Jinja, also commonly referred to as "Jinja2" to specify the newest release version, is a Python template engine used to create HTML, XML or other markup formats that are returned to the user via an HTTP response.
Jinja2 is useful because it has consistent template tag syntax and the project is cleanly extracted as an independent open source project so it can be used as a dependency by other code libraries.
Jinja2 strikes a thoughtful balance on the template engine spectrum where on one end you can embed arbitrary code in the templates and the other end a developer can code whatever she wants.
The first recorded public released of Jinja2 was in 2008 with 2.0rc1. Since then the engine has seen numerous updates and remains under active development.
Jinja2 engine certainly wasn't the first template engine. In fact, Jinja2's syntax is inspired by Django's built-in template engine, which was released several years earlier. There were many template systems, such as JavaServer Pages (JSPs), that originated almost a decade before Jinja2. Jinja2 built upon the concepts of other template engines and today is widely used by the Python community.
Jinja2 is a commonly-used templating engine for web frameworks such as Flask, Bottle, Morepath and, as of its 1.8 update, optionally Django as well. Jinja2 is also used as a template language by configuration management tool Ansible and the static site generator Pelican, among many other similar tools.
The idea is that if a developer already knows Jinja2 from working with one project then the exact same syntax and style can be used in another project that requires templating. The re-use reduces the learning curve and saves the open source project author from having to reinvent a new templating style.
Real Python has a nice Jinja2 primer with many code examples to show how to use the template engine.
The second part of the Flask mega tutorial is all about Jinja2 templates.

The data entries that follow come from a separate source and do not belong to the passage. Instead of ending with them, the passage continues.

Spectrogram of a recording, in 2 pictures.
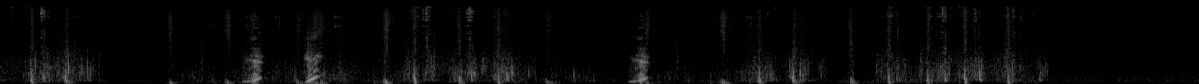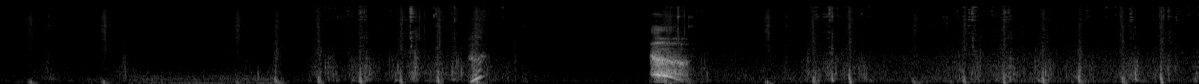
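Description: Footsteps crunch on grass and rock.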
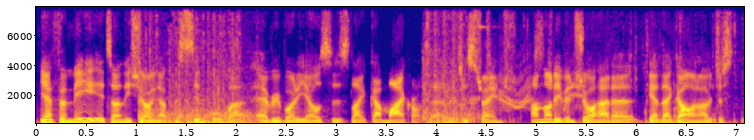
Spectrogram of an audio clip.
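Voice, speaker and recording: A man's voice: medium pitch, expressive, quick pace. A man giving live color commentary on an esports match, chatty and analytical with joking asides, on a headset mic. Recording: clear background noise with clicks.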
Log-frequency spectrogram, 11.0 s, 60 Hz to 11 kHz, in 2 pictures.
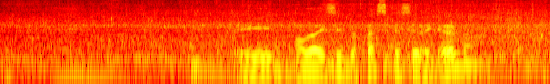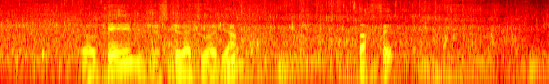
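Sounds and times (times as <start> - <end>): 
river water rushing while crossing on foot: 0.0 - 10.9
speech: 2.4 - 5.0, 6.3 - 8.5, 9.1 - 9.6.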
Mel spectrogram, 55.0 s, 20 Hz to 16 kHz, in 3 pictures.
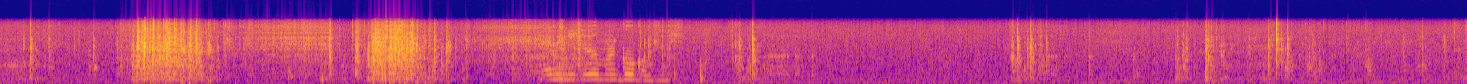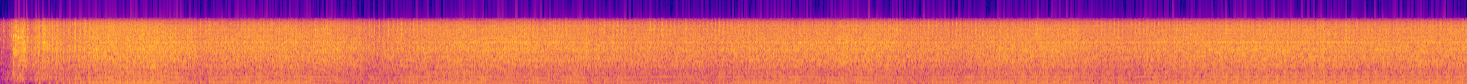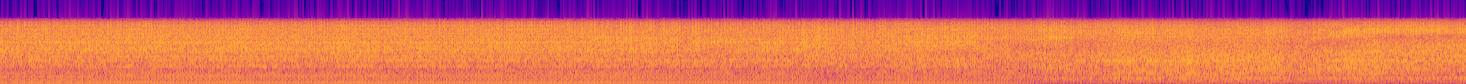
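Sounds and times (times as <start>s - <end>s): lawn mower engine running: 1.5s - 7.4s, 18.3s - 55.0s.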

It walks through control flow, template inheritance and other standard features of the engine.
Upgrading to Jinja2 Templates in Django 1.8 With Admin shows how to fix an issue that can occur with Django 1.8 and using Jinja2 as the template engine.
The official Jinja2 templates documentation is exceptionally useful both as a reference as well as a full read-through to understand how to properly work with template tags.
When working with Jinja2 in combination with LaTeX, some of Jinja2's blocks can conflict with LaTeX commands. Check out this post on LaTeX templates with Python and Jinja2 to generate PDFs to resolve those issues.
When you use Jinja2 for long enough, eventually you'll want to escape large blocks of Jinja2-like text in your templates. To do so, you'll need the "raw" template tag.
Python Templating Performance Showdown: Django vs Jinja puts together some benchmarks for how Django templates compare with Jinja templates. The usual benchmarking caveats apply here but there are some interesting tests that examine how the template engines handle large numbers of variables and other factors.